Designing Learning Environments to Foster Productive and Powerful Discussions among Linguistically Diverse Students in Secondary Mathematics (NSF #1553708)

We are studying how to create high school math classrooms where bilingual students who are classified as English learners (ELs) can participate in robust classroom discussions. Our redesign focuses on creating accessible and powerful curriculum materials, developing equitable instructional routines, and supporting student engagement in mathematical discourse practices.

Target Audience: 
Secondary Mathematics Teachers and Students
STEM Discipline(s): 
What Issue(s) in STEM Education is your Project Addressing?: 

This project supports ELs in STEM through making classroom discussions more accessible. We know from prior research that when students engage in classroom discussions, they can learn important mathematical concepts and develop a positive identity as a mathematics student. At the same time, we also know that many bilingual students who are classified as English learners, especially at the high school level, experience mathematics classes characterized by low-level mathematical and linguistic demands. Our goal is to transform this reality through a program of design research, done in collaboration with local teachers at a linguistically diverse school and student researchers from San Diego State University.

Our specific strategy is to research and develop design principles for high school classroom learning environments in which ELs participate in robust discussions. We started by observing mathematics classes during a "business as usual" phase and interviewing a linguistically diverse group of students about mathematics and about their experiences in school mathematics. We have taken what we learned from those observations and we are working with teachers to redesign the classroom learning environment to ensure all students can participate in classroom discussions.

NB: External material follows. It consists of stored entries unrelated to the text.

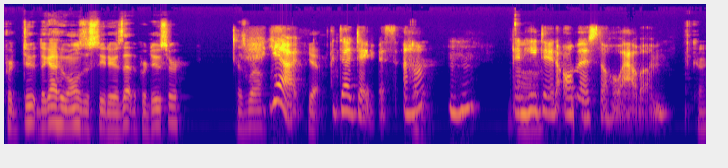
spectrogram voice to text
produ- the guy who owns the studio is that the producer as well? Yeah. Yeah. Doug Davis. Uh huh. Okay. hmm And he Um, did almost the whole album. Okay.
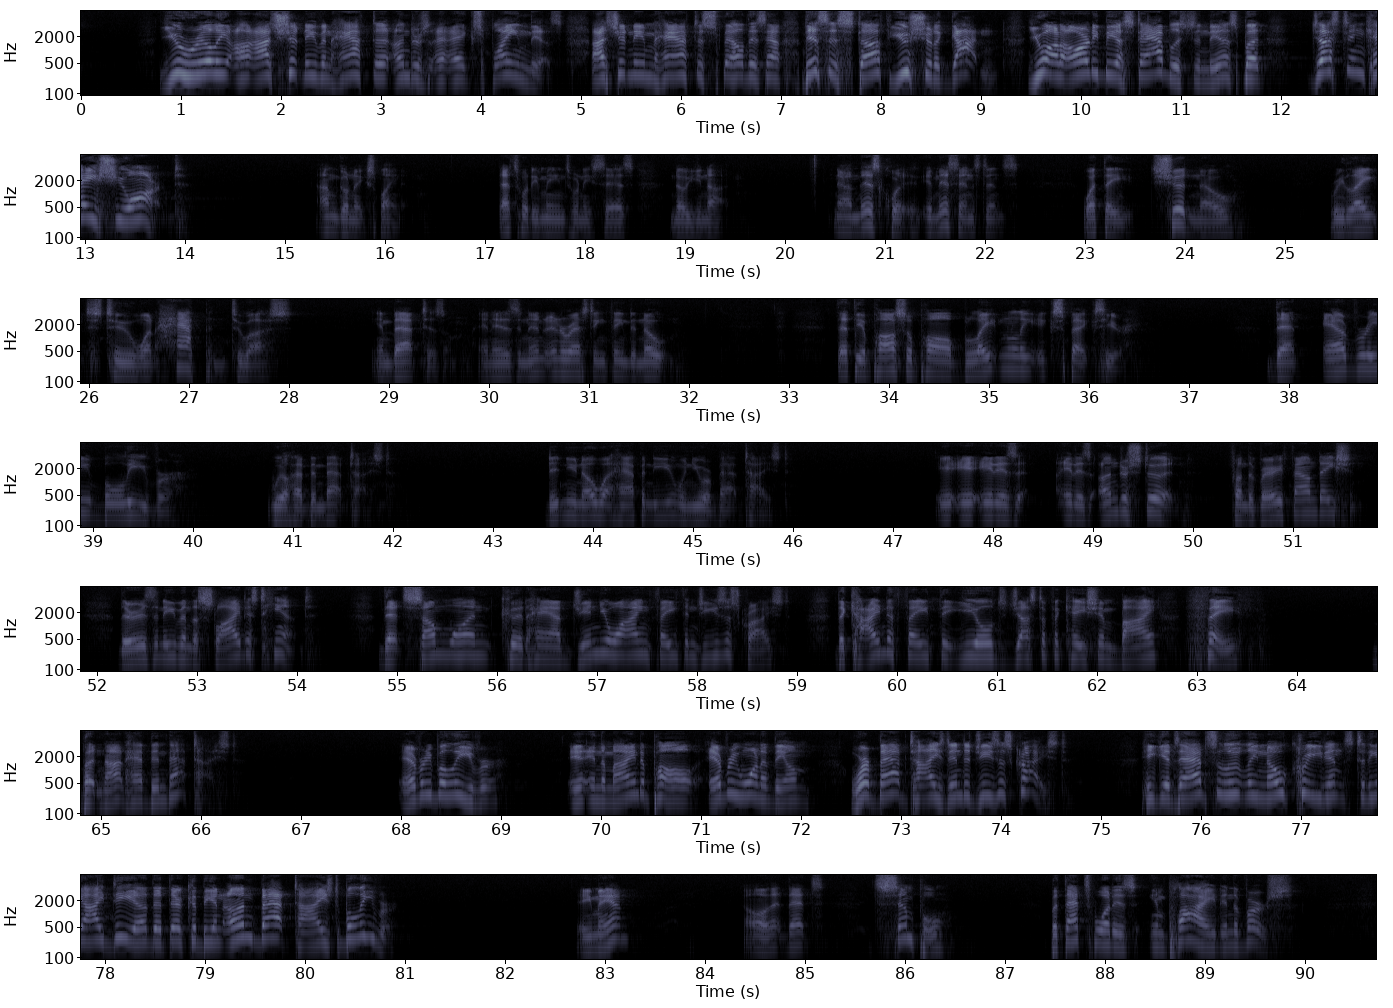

Three specific foci of our work are: 1) maintaining a consistent conceptual focus across the units we design, 2) integrating mathematical and language-related goals in each lesson, and 3) incorporating language supports in each lesson to make discussions available and fruitful for all students.

William Zahner